  • Does your department have the appropriate resources to monitor and keep track of roles and access within Groups and Teams?
  • Do they understand the power of admins (new), owners, members and external members in Microsoft Teams?
  • Are stakeholders, as well as IT, legal and security teams, able to ensure information remains in the appropriate applications and collaboration spaces?

5. The Applications and Services Users Are Allowed to Add

A plethora of applications are available that can enhance cloud applications and platforms. But you must also consider the increased risk of third-party services.

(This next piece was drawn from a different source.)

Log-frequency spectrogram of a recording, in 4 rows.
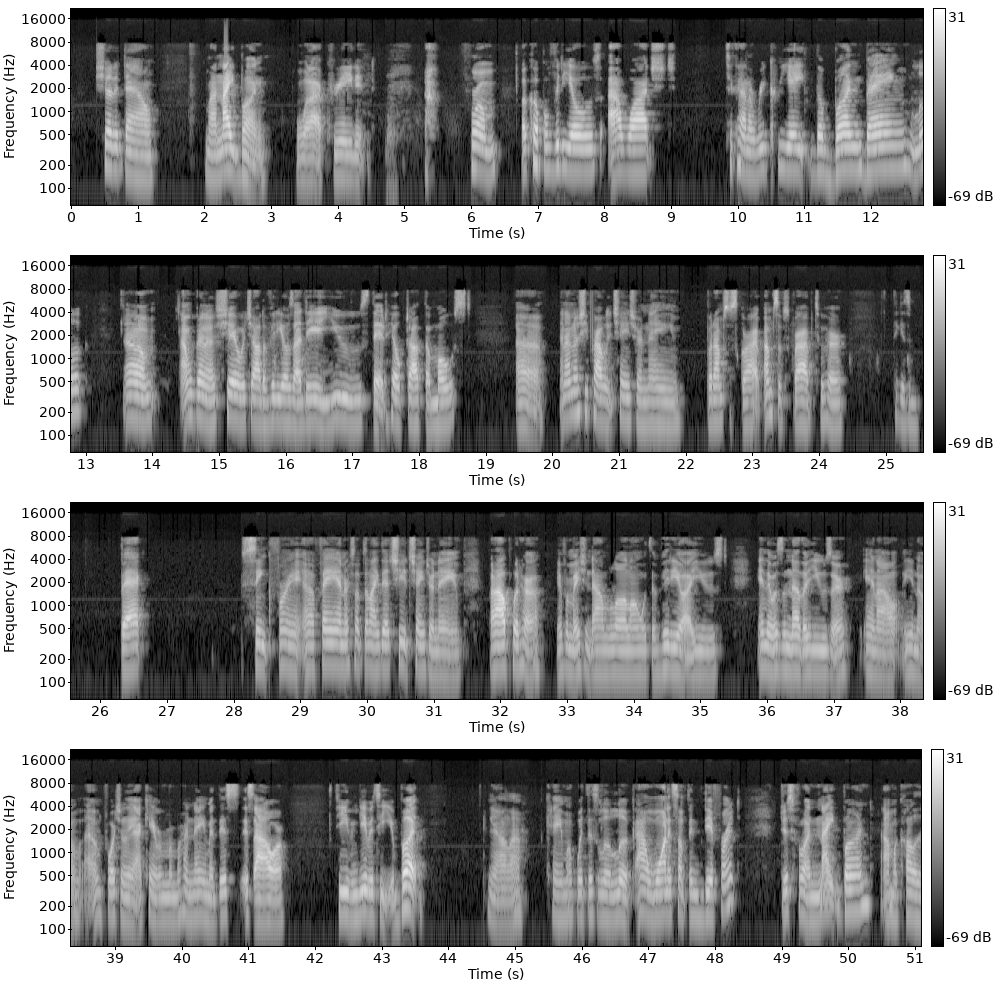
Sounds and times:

Fortunately, IT departments control the applications and integrations that can be added to their Microsoft Teams at the Team level. For example, you may not want to enable external sharing. Should users then be able to connect their Microsoft Teams to other cloud storage solutions? Ask the right questions, and plan your policies and processes carefully.

Related Article: Why Your Microsoft Teams Governance Plan Needs a Lifecycle Model

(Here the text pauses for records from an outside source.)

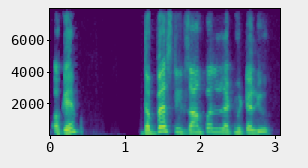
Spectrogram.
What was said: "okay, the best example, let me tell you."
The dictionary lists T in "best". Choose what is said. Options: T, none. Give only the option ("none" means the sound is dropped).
T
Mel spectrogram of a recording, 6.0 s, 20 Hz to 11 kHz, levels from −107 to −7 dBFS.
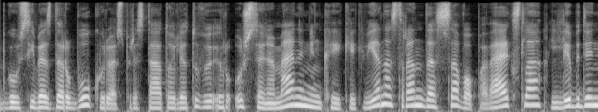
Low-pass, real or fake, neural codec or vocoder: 9.9 kHz; real; none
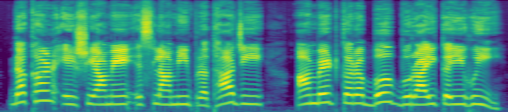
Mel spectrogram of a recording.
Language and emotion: Sindhi, neutral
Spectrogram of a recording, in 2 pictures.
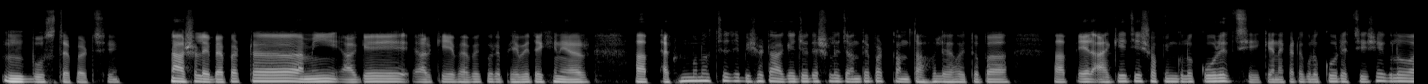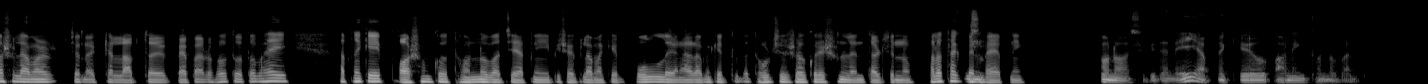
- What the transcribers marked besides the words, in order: tapping
- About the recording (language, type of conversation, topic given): Bengali, advice, বাজেটের মধ্যে স্টাইলিশ ও টেকসই পোশাক কীভাবে কেনা যায়?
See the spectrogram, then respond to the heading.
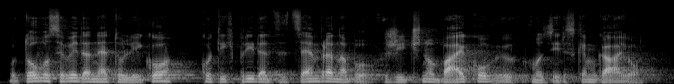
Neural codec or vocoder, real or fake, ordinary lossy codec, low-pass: none; real; none; 14.4 kHz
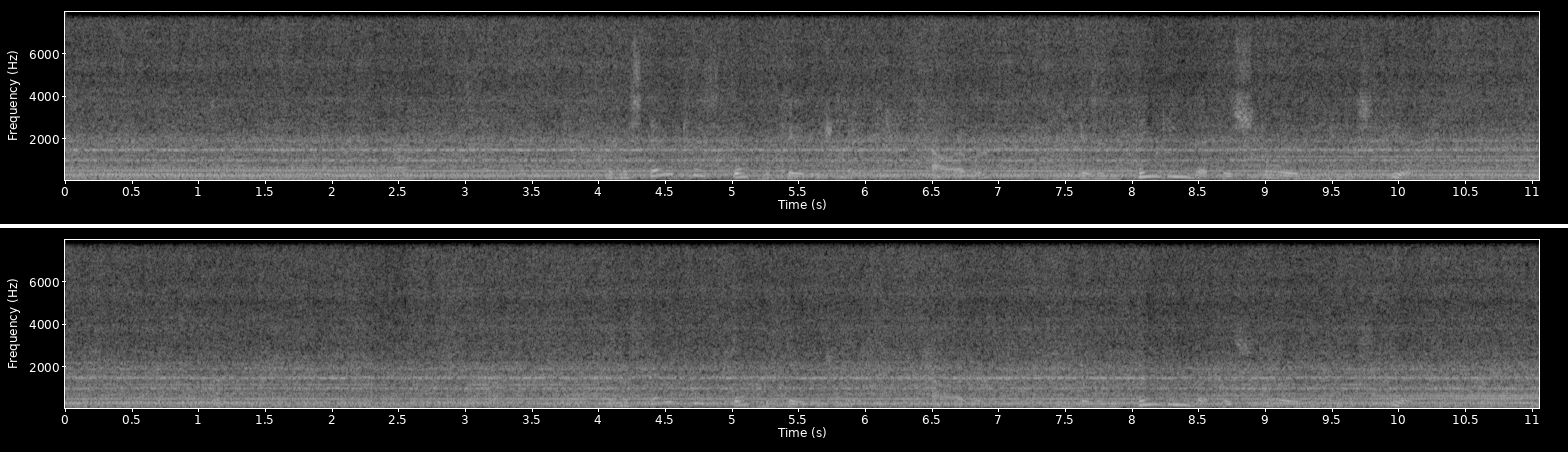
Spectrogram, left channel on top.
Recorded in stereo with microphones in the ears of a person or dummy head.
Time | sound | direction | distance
4.0 | a man speaking | 35° left (ahead or behind) | ?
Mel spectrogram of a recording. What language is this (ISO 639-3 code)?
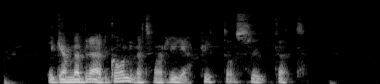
swe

6. Structuring and Enforcing Properties and Naming Conventions

It may feel overly restrictive to control how users name individual Groups and Teams, but think back to those employees who struggle to find a document. The same scenario happens when users can’t find the Group or Team they need. And your IT department can’t apply policies or maintain data lifecycles if they don’t know why a Team exists or what information it holds. You’ll save time in the long run by automating properties, naming conventions and lifecycle management from the very beginning — even if it makes you feel like a Grinch.

7. Policies for Saving, Archiving and Deleting Content in Teams

While Microsoft Teams is a fairly new format for collaboration, people will share files and documents, which will still be stored within the Team’s SharePoint sites. You need to address standard questions around content lifecycle, records management and data protection/data loss protection. Your plan should include language around:

  • Accurate document labeling.
  • Enforcement of content-level security, taxonomy, disposition and automation.
  • Classifications and labels that reflect the information within documents and files.

Office 365 tools such as the Security and Compliance Center and the SharePoint Records Management Center can help with these processes, and third-party vendors in the Microsoft ecosystem also can provide support here.

Related Article: Why You Need a Data Archiving Strategy

8. Which Previous Business Processes Microsoft Teams Will Replace and Enhance

While it may not hold the same name recognition for your team, Microsoft Teams will soon replace Skype for Business. As employees collaborate more in Microsoft Teams and understand its functionality, they will advance to features like chatbots and AI, as well as workflow and PowerPoint integrations.

Before unleashing the full power of Teams, implement a change management strategy for training users on new business processes that increase efficiency and reduce risk. Team members will feel empowered and be ready to keep up with the rapid pace of change.

9. Training New Users on These Processes

Training is just as important as strategy when it comes to successful implementation. Build out your internal training program early, and develop relationships with business users and stakeholders. They will become knowledgeable evangelists for new rollouts and help you understand the needs of day-to-day users, making life easier for everyone.

10. Integrated Applications That Reduce IT and Business User Burden

When it comes to training users and implementing business processes, giving users control over how they can securely interact with technology reduces the burden of IT workers to understand and adapt to every single business workflow.

Applications like Flow, Forms and Sway make it even easier for users to create simple workflows, distribute information and collaborate. When incorporated with Microsoft Teams, these solutions create a more straightforward, streamlined and simple experience.

With all the tools provided by Office 365, the implementation of security and governance controls is the winning move in facilitating a successful, scalable adoption and governance strategy.